:: Exercise material ::

[Start of Attachment]

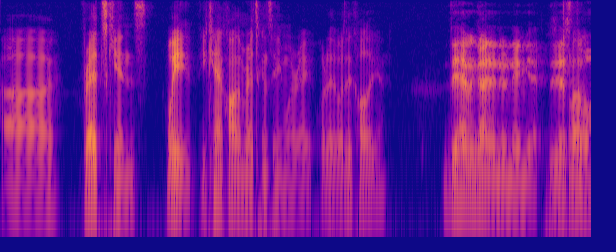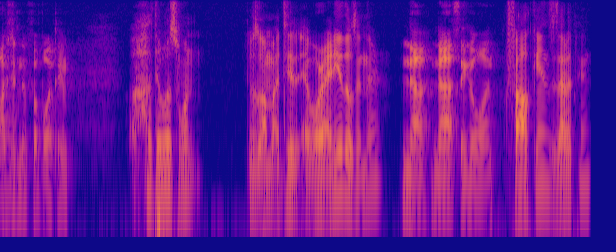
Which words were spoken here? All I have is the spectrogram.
Uh, Redskins. Wait, you can't call them Redskins anymore, right? What are, what are they called again? They haven't gotten a new name yet. They're just Oh, the okay. Washington football team. Uh, there was one. There was um, did were any of those in there? No, not a single one. Falcons? Is that a thing?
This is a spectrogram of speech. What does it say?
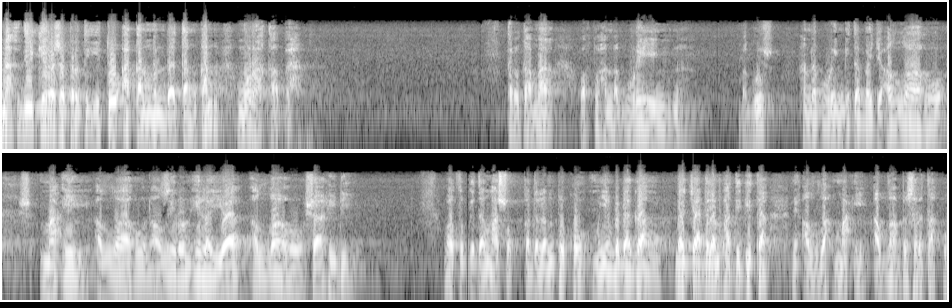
Nah, dikira seperti itu akan mendatangkan murakabah. Terutama waktu hendak guring. Nah, bagus hendak guring kita baca Allahu ma'i, Allahu nazirun ilayya, Allahu syahidi. Waktu kita masuk ke dalam toko menyebedagang, baca dalam hati kita, ini Allah ma'i, Allah besertaku.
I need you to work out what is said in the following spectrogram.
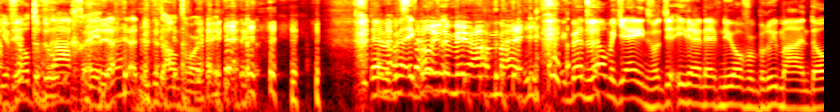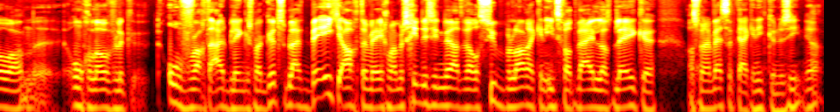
Je vult de vraag in, hè? niet het antwoord. Nee, maar ik, ben, ik, je hem weer aan mij. ik ben het wel met je eens. Want iedereen heeft nu over Bruma en Doan. eh, ongelooflijk onverwachte uitblinkers. Maar Gutsen blijft een beetje achterwege. Maar misschien is hij inderdaad wel super belangrijk. En iets wat wij als leken, als we naar wedstrijd kijken, niet kunnen zien. Ja,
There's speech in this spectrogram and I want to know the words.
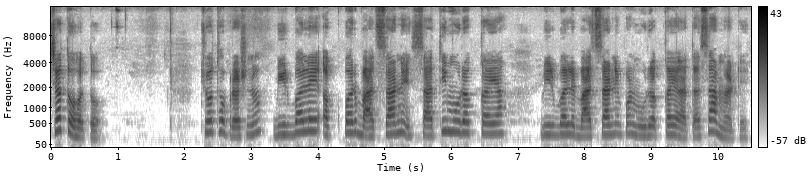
જતો હતો. ચોથો પ્રશ્ન, બિરબલે અકબર બાદશાહને સાથી મૂરખ કયા? બિરબલે બાદશાહને પણ મૂરખ કયા હતા? શા માટે?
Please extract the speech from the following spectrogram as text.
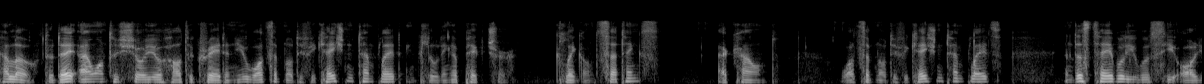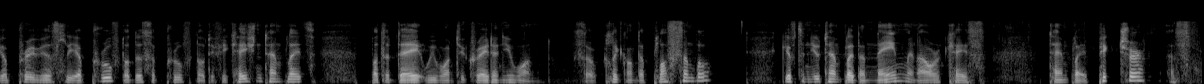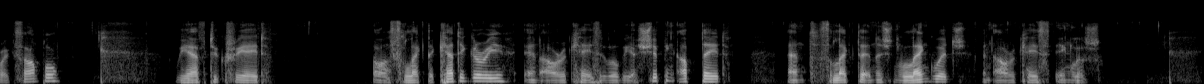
Hello, today I want to show you how to create a new WhatsApp notification template including a picture. Click on Settings, Account, WhatsApp Notification Templates. In this table you will see all your previously approved or disapproved notification templates, but today we want to create a new one. So click on the plus symbol, give the new template a name, in our case template picture, as for example. We have to create or select a category. In our case, it will be a shipping update and select the initial language, in our case, English.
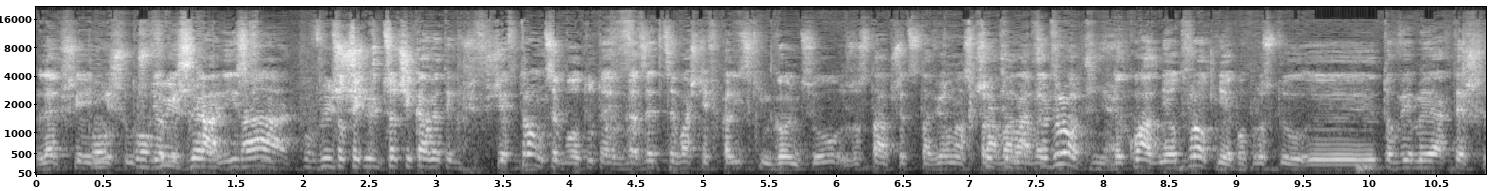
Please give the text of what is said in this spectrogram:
lepszy Po- niż uczniowie z Kalisk. tak, co, powyższy- cie- co ciekawe, tak się wtrącę, bo tutaj w gazetce właśnie w Kaliskim Gońcu została przedstawiona sprawa Sytuacja nawet odwrotnie. dokładnie odwrotnie, po prostu yy, to wiemy jak też,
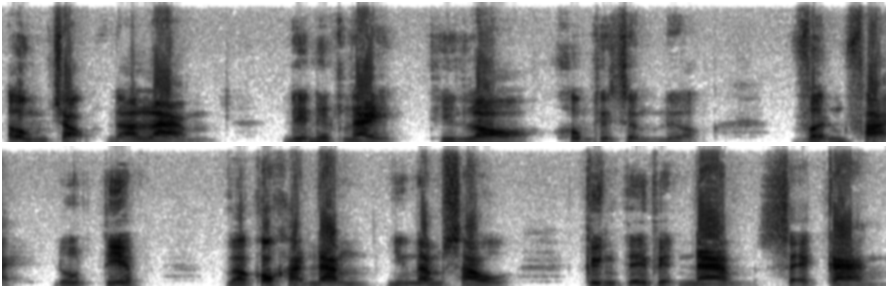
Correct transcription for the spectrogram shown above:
ông Trọng đã làm, đến nước này thì lò không thể dừng được, vẫn phải đốt tiếp và có khả năng những năm sau kinh tế Việt Nam sẽ càng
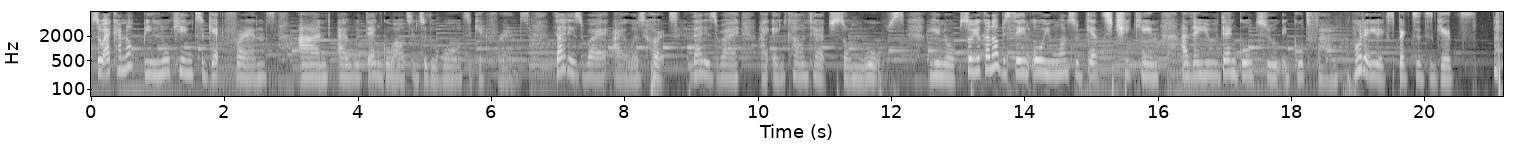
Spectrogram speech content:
So I cannot be looking to get friends and I would then go out into the world to get friends. That is why I was hurt. That is why I encountered some wolves. You know, so you cannot be saying, "Oh, you want to get chicken and then you then go to a goat farm." What are you expected to get?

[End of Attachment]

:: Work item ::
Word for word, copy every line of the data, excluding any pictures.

:: Result ::
Which words were spoken here? All I have is the spectrogram.
Uh, Redskins. Wait, you can't call them Redskins anymore, right? What are, what are they called again? They haven't gotten a new name yet. They're just Oh, the okay. Washington football team. Uh, there was one. There was um, did were any of those in there? No, not a single one. Falcons? Is that a thing?
This is a spectrogram of speech. What does it say?
Nah, dikira seperti itu akan mendatangkan murakabah. Terutama waktu hendak guring. Nah, bagus hendak guring kita baca Allahu ma'i, Allahu nazirun ilayya, Allahu syahidi. Waktu kita masuk ke dalam toko menyebedagang, baca dalam hati kita, ini Allah ma'i, Allah besertaku.
I need you to work out what is said in the following spectrogram.
Je vult de vraag in, hè? niet het antwoord. Nee, maar ik, ben, ik, je hem weer aan mij. ik ben het wel met je eens. Want iedereen heeft nu over Bruma en Doan. eh, ongelooflijk onverwachte uitblinkers. Maar Gutsen blijft een beetje achterwege. Maar misschien is hij inderdaad wel super belangrijk. En iets wat wij als leken, als we naar wedstrijd kijken, niet kunnen zien. Ja,
There's speech in this spectrogram and I want to know the words.
જતો હતો. ચોથો પ્રશ્ન, બિરબલે અકબર બાદશાહને સાથી મૂરખ કયા? બિરબલે બાદશાહને પણ મૂરખ કયા હતા? શા માટે?
Please extract the speech from the following spectrogram as text.
Hello, today I want to show you how to create a new WhatsApp notification template including a picture. Click on Settings, Account, WhatsApp Notification Templates. In this table you will see all your previously approved or disapproved notification templates, but today we want to create a new one. So click on the plus symbol, give the new template a name, in our case template picture, as for example. We have to create or select a category. In our case, it will be a shipping update and select the initial language, in our case, English.
Please give the text of what is said in this spectrogram:
lepszy Po- niż uczniowie z Kalisk. tak, co, powyższy- cie- co ciekawe, tak się wtrącę, bo tutaj w gazetce właśnie w Kaliskim Gońcu została przedstawiona sprawa Sytuacja nawet odwrotnie. dokładnie odwrotnie, po prostu yy, to wiemy jak też,
Correct transcription for the spectrogram shown above:
ông Trọng đã làm, đến nước này thì lò không thể dừng được, vẫn phải đốt tiếp và có khả năng những năm sau kinh tế Việt Nam sẽ càng
Spectrogram speech content:
So I cannot be looking to get friends and I would then go out into the world to get friends. That is why I was hurt. That is why I encountered some wolves. You know, so you cannot be saying, "Oh, you want to get chicken and then you then go to a goat farm." What are you expected to get?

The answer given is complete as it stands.